She decides it must’ve been a near-death-experience hallucination that brought forth the semi-naked girl with those big sweet-on-you eyes and brazenly flirty attitude. Just Morgan’s repressed desires breaking loose for a moment.
Psych! The mermaid version of Luna Lovegood waltzes up to Morgan’s front door the next morning and announces that, whoops!, that late-night kiss sealed (😉) their destinies together or whatever. Sounds sketch, but she is really cute and what harm would it do to spend one day with her?

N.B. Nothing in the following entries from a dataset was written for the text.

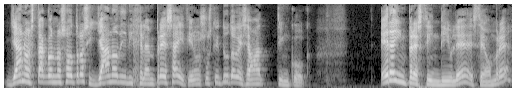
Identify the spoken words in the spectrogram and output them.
ya no está con nosotros y ya no dirige la empresa y tiene un sustituto que se llama Tim Cook. ¿Era imprescindible este hombre?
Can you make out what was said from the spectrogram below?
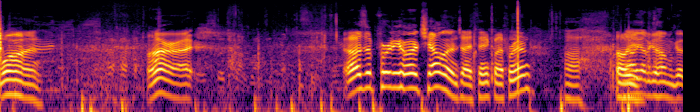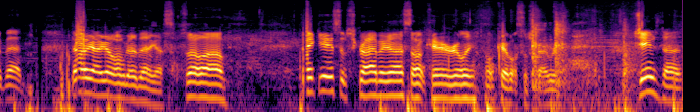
one. All right. That was a pretty hard challenge, I think, my friend. Uh, Oh, now you- I gotta go home and go to bed. Now we gotta go home, and go to bed, I guess. So, uh, thank you. subscribing us. I don't care really. I don't care about subscribers. James does.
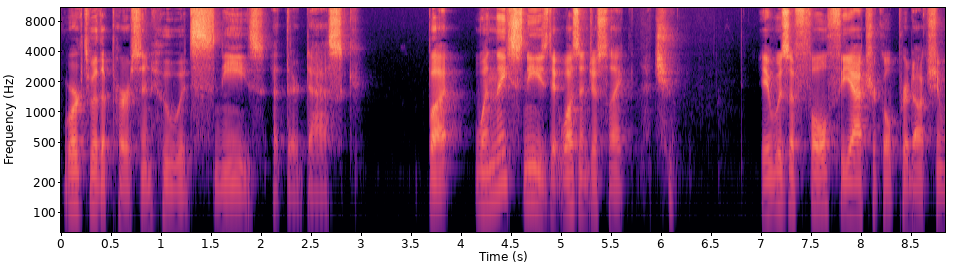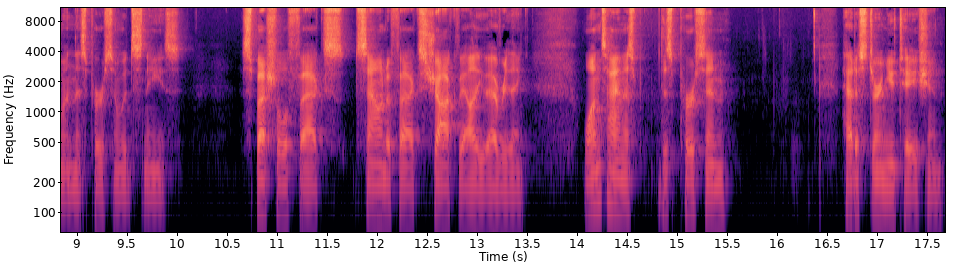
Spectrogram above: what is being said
Worked with a person who would sneeze at their desk. But when they sneezed, it wasn't just like, Achoo. it was a full theatrical production when this person would sneeze. Special effects, sound effects, shock value, everything. One time, this, this person had a sternutation,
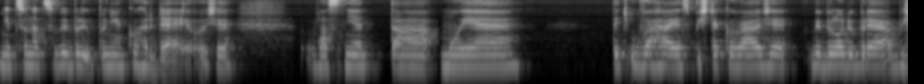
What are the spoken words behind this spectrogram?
něco, na co by byly úplně jako hrdé, jo? že vlastně ta moje teď úvaha je spíš taková, že by bylo dobré, aby,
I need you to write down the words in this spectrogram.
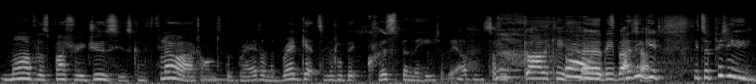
marvellous buttery juices can flow out onto the bread, and the bread gets a little bit crisp in the heat of the oven. Sort of garlicky, Oh, herby butter. I think it, it's a pity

What follows is a delightful Secret Girlfriend vs. The Cool Crowd teen rom com that’s also about family drama and saving baby seals.
Particularly delightful details: When Keltie is talking with the other seals, their words are drawn as little chicken scratches inside of vaguely heart-shaped speech bubbles. Also, sealskins are made of moonlit bubbles and selkies are something beyond either human or seal. As Keltie puts it, she can look human or seal when she needs to, but her true self is inside. Maybe she’s really an amorphous water spirit, like the Ocean in Moana.
Also, although I do love stories where a selkie’s ocean skills transfer from into their human forms, I also like when they have stronger limits — when their human forms are more literally human (other than the eerie eyes that can just barely be explained away as unique). Tl;dr, just because Keltie’s a selkie doesn’t mean she can win Olympic medals in human form. The whole seven year thing (see pg. 2 for more details) means she hasn’t had much practice with human swimming, so her skills are realistically limited.
The only thing that lowered my rating is that the story didn’t have to end the way it did. As in Patricia Wrede’s Calling On Dragons, there was a less dramatic solution that could’ve worked for everyone. I’m not totally sure it’s a plot hole or if it actually makes sense with Keltie’s impulsive tendencies, but either way, a more unequivocally happy ending would’ve made equal sense.
Anyhoo, Keltie is adorable and I’d love to hear more about why dolphins are the true rulers of the ocean.
“Good Clean Babysitting Fun” © The Babysitters Club Club podcast.
Baby Seals image from another review of The Girl by I Blame the Kyriarchy on tumblr.
Continue into SPOILER TERRITORY, if you dare.